The Inheritors was not Golding’s first such reworking of older material. He had tried something similar with what is probably his most well known book, The Lord of the Flies (1954), a take on the RM Ballantyne classic The Coral Island (1858). However, far from being a boy’s adventure tale like Ballantyne’s novel, The Lord of the Flies was an exercise in exposing human depravity, kept in check by the civilising powers of human society. Anyone familiar with that novel knows that Golding is interested in excavating certain primal and unfortunate truths regarding human behaviour that have been largely repressed in flourishing a vainglorious and selective brand of “humanism”. His tales are ultimately moral fictions, but he insists on debunking the myth that morality is somehow naturally emergent in man, that it is an organic given.

Golding turned the idea upside down

The Inheritors portrays a family of Neanderthals who are not simply peaceful, but have a curiously advanced relationship with their natural environment and their bodies. Golding insists that, if not telepathic, the Neanderthals certainly seem to have compensated for their lack of communication skills with an ability to “picture” what the other person is thinking. Whether this is accomplished via some extra sensory capability, or is merely a heightened form of deciphering body language is debatable, but the overall effect is one of remarkable fictive credibility.

Furthermore, the Neanderthals don’t seem to suffer from any Cartesian delusions regarding a body-mind separation. Their legs and arms possess a life of their own, and they accept their bodies as marvelous mechanisms, much more lively and vital than we as modern human beings perceive them to be:
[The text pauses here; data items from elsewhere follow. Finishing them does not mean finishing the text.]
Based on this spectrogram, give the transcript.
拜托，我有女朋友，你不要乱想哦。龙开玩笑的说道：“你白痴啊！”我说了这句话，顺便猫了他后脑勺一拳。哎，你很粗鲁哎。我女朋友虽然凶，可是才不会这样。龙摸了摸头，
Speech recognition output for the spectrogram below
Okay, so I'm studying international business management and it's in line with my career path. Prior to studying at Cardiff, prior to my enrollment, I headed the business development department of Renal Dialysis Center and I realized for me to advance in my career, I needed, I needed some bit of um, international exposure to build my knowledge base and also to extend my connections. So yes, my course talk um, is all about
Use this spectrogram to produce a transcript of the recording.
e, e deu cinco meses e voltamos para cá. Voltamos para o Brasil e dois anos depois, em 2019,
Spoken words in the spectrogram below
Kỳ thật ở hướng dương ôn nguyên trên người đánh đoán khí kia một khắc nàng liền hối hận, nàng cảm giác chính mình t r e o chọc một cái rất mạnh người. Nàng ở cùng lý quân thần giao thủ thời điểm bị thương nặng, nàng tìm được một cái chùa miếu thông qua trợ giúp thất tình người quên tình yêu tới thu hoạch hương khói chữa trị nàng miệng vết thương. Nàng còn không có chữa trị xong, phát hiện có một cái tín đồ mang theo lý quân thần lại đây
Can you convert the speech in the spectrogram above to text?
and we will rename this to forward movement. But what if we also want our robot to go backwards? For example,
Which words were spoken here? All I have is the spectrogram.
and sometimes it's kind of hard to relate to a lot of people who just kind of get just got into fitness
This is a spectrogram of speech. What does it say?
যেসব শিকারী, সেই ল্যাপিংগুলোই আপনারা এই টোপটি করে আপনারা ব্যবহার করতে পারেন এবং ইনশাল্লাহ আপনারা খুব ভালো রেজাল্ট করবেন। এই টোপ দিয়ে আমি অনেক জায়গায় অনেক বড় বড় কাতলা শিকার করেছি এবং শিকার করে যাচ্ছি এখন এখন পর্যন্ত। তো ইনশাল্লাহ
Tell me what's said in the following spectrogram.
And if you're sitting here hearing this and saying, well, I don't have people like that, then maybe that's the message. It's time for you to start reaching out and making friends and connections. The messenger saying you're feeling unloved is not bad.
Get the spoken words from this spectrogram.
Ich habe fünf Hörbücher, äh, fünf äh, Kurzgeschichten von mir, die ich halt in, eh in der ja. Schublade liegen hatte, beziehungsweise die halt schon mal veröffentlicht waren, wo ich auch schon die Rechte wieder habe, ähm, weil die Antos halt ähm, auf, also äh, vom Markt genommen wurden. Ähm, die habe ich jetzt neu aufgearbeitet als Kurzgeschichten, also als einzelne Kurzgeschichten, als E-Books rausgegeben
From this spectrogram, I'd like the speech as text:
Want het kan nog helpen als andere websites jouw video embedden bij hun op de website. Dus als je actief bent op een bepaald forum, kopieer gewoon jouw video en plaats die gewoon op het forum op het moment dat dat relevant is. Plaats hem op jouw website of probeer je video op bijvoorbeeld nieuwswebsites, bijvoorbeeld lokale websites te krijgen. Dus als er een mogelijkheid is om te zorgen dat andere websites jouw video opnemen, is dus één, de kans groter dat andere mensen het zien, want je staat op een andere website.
“Lok’s feet were clever. They saw. They threw him round the displayed roots of the beeches, leapt when a puddle of water lay across the trail.”
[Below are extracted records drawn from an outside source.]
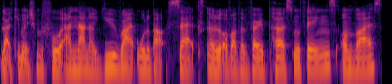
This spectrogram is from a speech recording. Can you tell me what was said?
like you mentioned before. And Nana, you write all about sex and a lot of other very personal things on Vice.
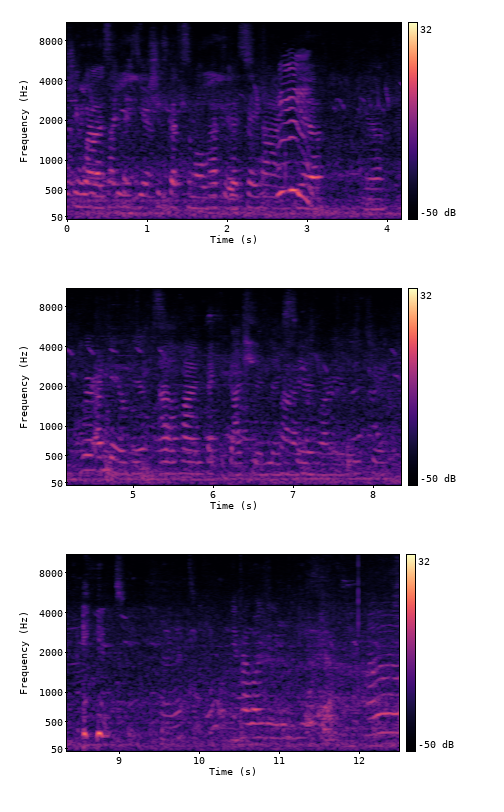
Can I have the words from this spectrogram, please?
she was. I think yeah, she's got some Let's kids. say hi. Yeah, yeah. Where, I'm Gail, dear. Uh, hi, I'm Becky Gashman. Nice to how are you? meet you. Yeah, how long have you been here? Um,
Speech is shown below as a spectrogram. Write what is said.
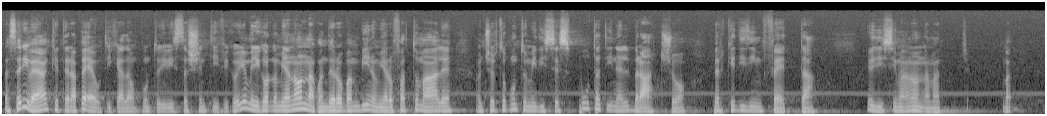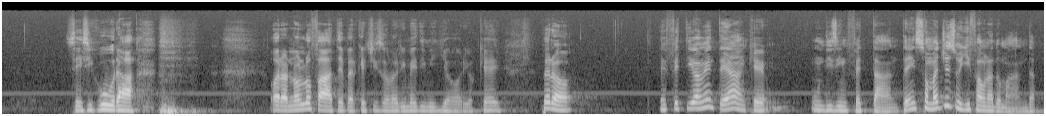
La saliva è anche terapeutica da un punto di vista scientifico. Io mi ricordo mia nonna quando ero bambino, mi ero fatto male, a un certo punto mi disse sputati nel braccio perché disinfetta. Io dissi ma nonna, ma, cioè, ma sei sicura? Ora non lo fate perché ci sono rimedi migliori, ok? Però effettivamente è anche un disinfettante. Insomma, Gesù gli fa una domanda.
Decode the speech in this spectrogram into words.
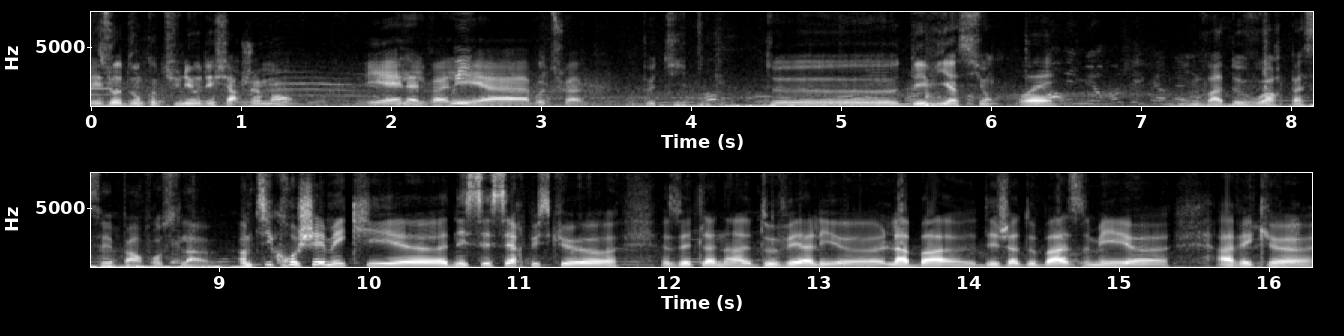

Golding’s brilliant use of the third person here accomplishes something truly astonishing: without anthropomorphizing another way of life, he insists on the possibility of partial empathy with the near-human “other” using language.

Golding is playing a game with the reader through such a portrayal. He is essentially saying that our convenient and instrumental demarcations of “superior” and “inferior” intellect suffer from a myopic vision concerning what is “proper” to human progress and what isn’t. Fellow feeling and community, two values we try and uphold even today as decent human beings, are shown to be far more nurturing, uninhibited and holistic in a prehistoric culture than in modern society.
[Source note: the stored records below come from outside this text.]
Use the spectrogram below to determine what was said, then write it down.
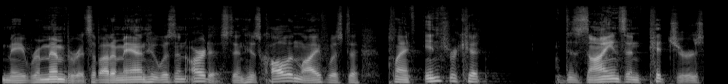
may remember. It's about a man who was an artist, and his call in life was to plant intricate designs and pictures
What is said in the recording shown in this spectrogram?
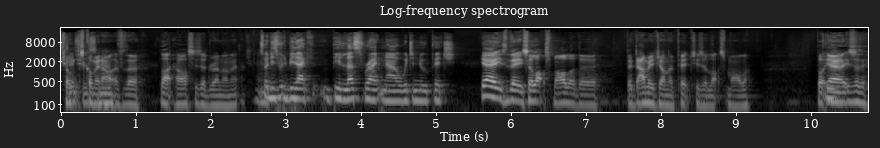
chunks Stitches, coming yeah. out of the like horses had run on it. So this would be like be less right now with the new pitch. Yeah, it's it's a lot smaller. The the damage on the pitch is a lot smaller. But yeah, it's a,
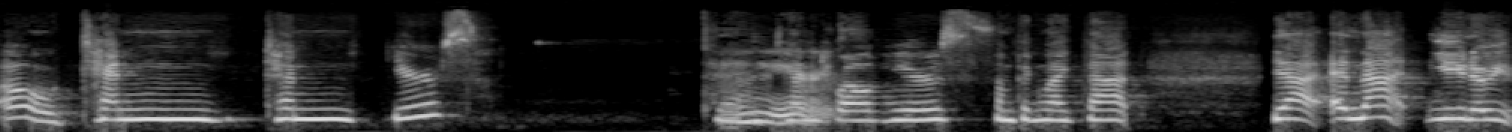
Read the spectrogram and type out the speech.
Oh, 10, 10 years. 10, yeah, 10 12 years, something like that. Yeah. And that, you know,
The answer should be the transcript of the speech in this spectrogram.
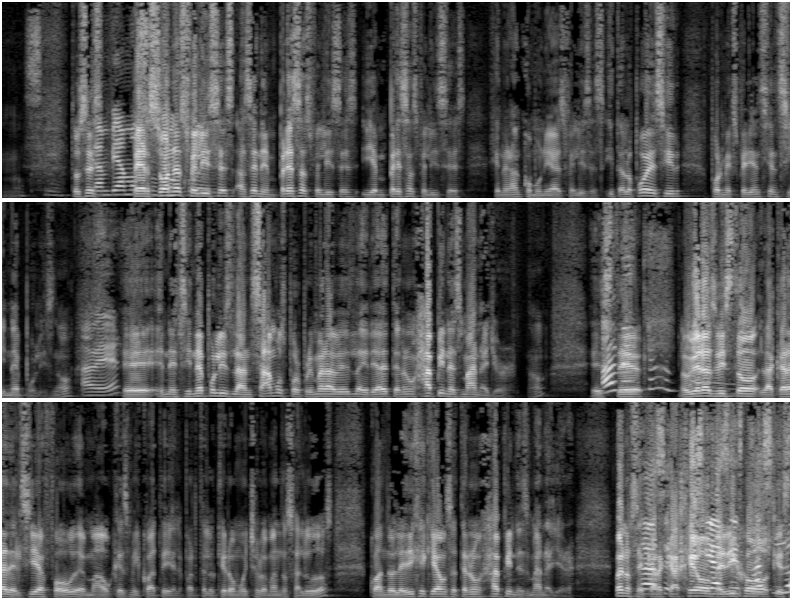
¿no? Sí. Entonces, Cambiamos personas el- felices hacen empresas felices y empresas felices generan comunidades felices. Y te lo puedo decir por mi experiencia en Cinépolis, ¿no? A ver. Eh, en el Cinépolis lanzamos por primera vez la idea de tener un happiness manager, ¿no? Este, hubieras visto la cara del CFO de Mau, que es mi cuate y aparte lo quiero mucho, le mando saludos, cuando le dije que íbamos a tener un happiness manager. Bueno, se O sea, se- carcajeó, me dijo que loco.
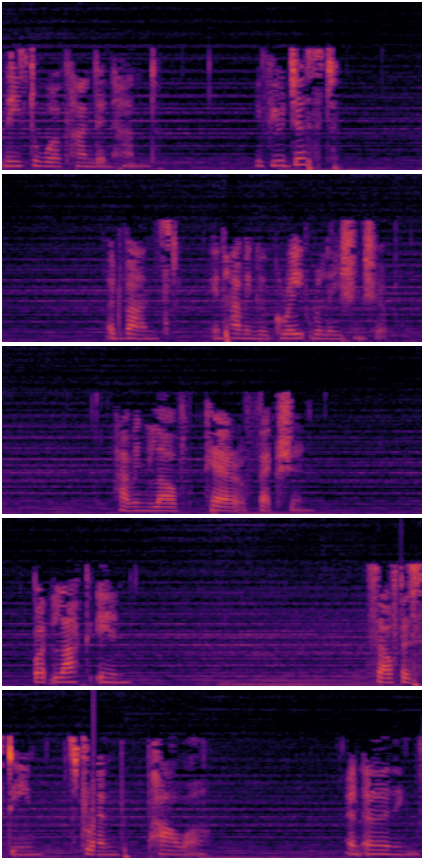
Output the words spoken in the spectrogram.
need to work hand in hand. If you're just advanced in having a great relationship, having love, care, affection, but lack in self-esteem, strength, power, and earnings,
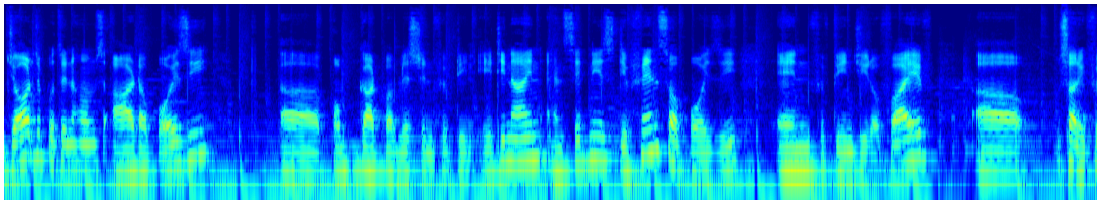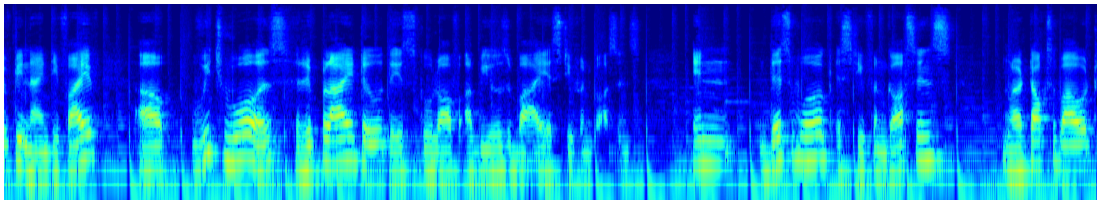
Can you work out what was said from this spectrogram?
George Puttenham's Art of Poesy uh, got published in 1589, and Sidney's Defense of Poesy in 1505 uh, sorry 1595 uh, which was reply to the school of abuse by stephen gossons in this work stephen gossons uh, talks about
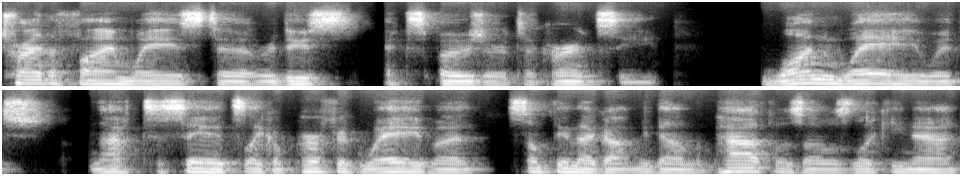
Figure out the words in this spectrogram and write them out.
try to find ways to reduce exposure to currency. One way, which not to say it's like a perfect way, but something that got me down the path was I was looking at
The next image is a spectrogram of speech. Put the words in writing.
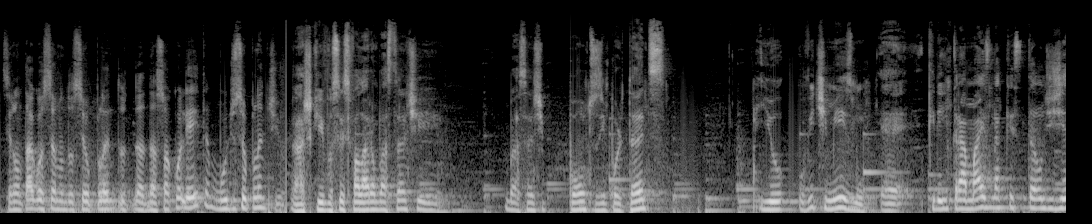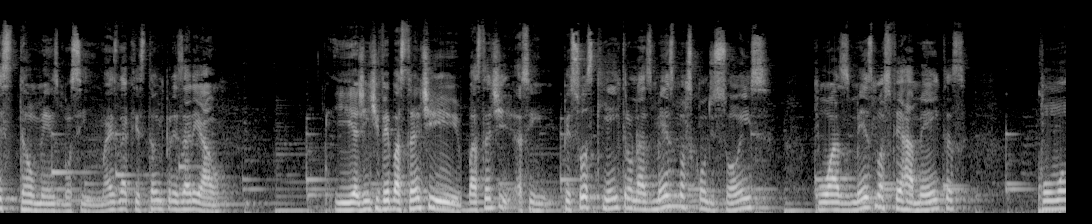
Se não está gostando do seu planto, da, da, sua colheita, mude o seu plantio. Acho que vocês falaram bastante, bastante pontos importantes. E o, o vitimismo é, eu queria entrar mais na questão de gestão mesmo, assim, mais na questão empresarial. E a gente vê bastante, bastante, assim, pessoas que entram nas mesmas condições, com as mesmas ferramentas, com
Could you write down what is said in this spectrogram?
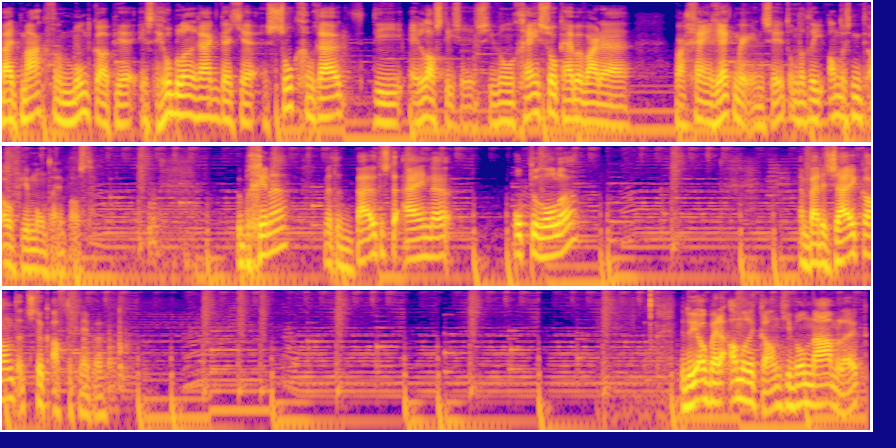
Bij het maken van een mondkapje is het heel belangrijk dat je een sok gebruikt die elastisch is. Je wil geen sok hebben waar, de, waar geen rek meer in zit, omdat die anders niet over je mond heen past. We beginnen met het buitenste einde op te rollen en bij de zijkant het stuk af te knippen. Dat doe je ook bij de andere kant. Je wil namelijk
This, however, comes with a price: the essentially mild mannered but hardy Neanderthals, in encountering their first human tribe, do not have any vocabulary to engage with a force of nature that seems to define itself on how much it can transform the environment around them, and how vigorously and violently it can express incipient and contradictory desires. Confused and hurt, Homo neanderthalensis is no match for these strange creatures, largely because the Neanderthal’s inherent instinct is to trust, when he should flee or fight. Golding’s sinister question is, put simply: at what cost intelligence, and intellect?

The Inheritors is a superb example of what rigorous speculation and a sympathetic portrayal of the “other” can achieve through literature. It is a staggering synthesis of research and imagination, that often goes overlooked in favor of some of his less speculative works. With the profoundly impactful discovery in Israel, now seems to be as good a time as any to revisit this classic. Bear in mind, however, that Golding is merely one author of a handful who have written speculative fiction and won the Nobel prize: Hesse’s The Glass Bead Game, Lessing’s Shikasta, José Saramago’s Blindness, and Ishiguro’s Never Let Me Go are other SF gems sure to stimulate thought and delight in equal measure.